Photographer: Kaltenbach Photography


Connecting to Nature: Views, Open Space and Biophilic Design

Humans have always had a special bond with nature. Creating views that connect to nature and make it visible from within a building can improve the mood and well-being of occupants. A clear sight line to the outdoors and our natural environment can reduce stress, produce more positive feelings and emotions, and improve concentration. Views can be achieved with glazing placed at strategic locations throughout the building. Designs that allow for a seamless transition from indoor space to the outdoors can help strengthen our connection to nature. Another way to strengthen this feeling is through biophilic design. According to Oliver Heath Design, “The World Health Organization expects stress-related illness, such as mental health disorders and cardiovascular disease, to be the two largest contributors to disease by 2020. With a diminished connection to nature, the increasing pressure on urban space and the ubiquitous technological presence, we have less opportunity to recuperate our mental and physical energy.” Designers can also help the building occupants connect to nature with the use of parks and open space. Even on an urban site, access to a small park space, garden plots, or a rooftop amenity is key to allowing residents to connect with nature. Designers can also encourage the use of bikes or walking to help strengthen this relationship. By blending indoor and outdoor space, we can use more natural ventilation and reduce utility costs. We can also reduce heating and cooling costs while improving the comfort of the building’s occupants. This is good for the environment as well and the physical and mental well-being of the people using the space.

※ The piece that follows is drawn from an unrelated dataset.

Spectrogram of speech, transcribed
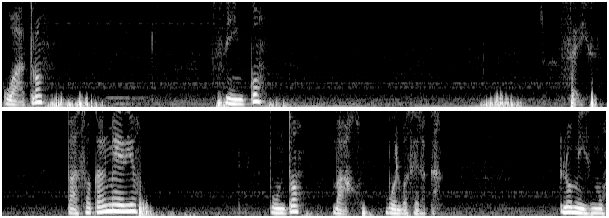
4 5, 6. Paso acá al medio, punto bajo. Vuelvo a hacer acá. Lo mismo.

Connecting to the Senses: More Than Just Sight

A building’s design can affect people’s moods through the senses. One of the most obvious senses is sight. However, successful design also addresses other senses. Good sound insulation is essential to help maintain concentration while someone is trying to work as well as create a more peaceful environment. Noise can cause stress because it triggers the sympathetic nervous system to react. According to, “Noise pollution can negatively impact the body in significant ways, including elevated blood pressure, impaired cognitive functioning, and other effects of chronic stress.” We can also improve the comfort of occupants by creating the right indoor temperature. Passive solar design is one way to achieve this as are building management and monitoring systems. The Green Education Foundation states, “A lack of thermal comfort causes stress among building occupants. When they are too warm, people can feel tired; when too cold, they will be restless and distracted.” Thermal comfort can be achieved when temperature, humidity and air movement are all controlled and balanced. The use of double-glazed windows and radiant heat can help achieve this. We can also use passive solar design to help establish solar orientation, incorporate sunshades, study solar energy transmittance, thermal mass and air leakage. We can also connect to the senses by using natural materials that are locally sourced. Materials that connect us to nature by emphasizing natural light, fresh air, plants, natural colors and materials can help create a calm and peaceful indoor environment. By creating spaces that enhance the mental health of the occupant, we can also design buildings that improve the health of the environment.


As the global pandemic follows its course, designers can contribute to push further the norms of building design and reinforce the connections that we have with ourselves, our built environment and nature. The integration of such attributes will certainly help to prevent and mitigate issues associated to mental health. By paying more attention to the relationships and interactions between our surroundings, bodies, natural rhythms, senses and our Earth, we truly can have an impact on improving the holistic comfort of the humans inhabiting the space. Healthy buildings create healthy people as it directly relates to physical and psychological wellbeing.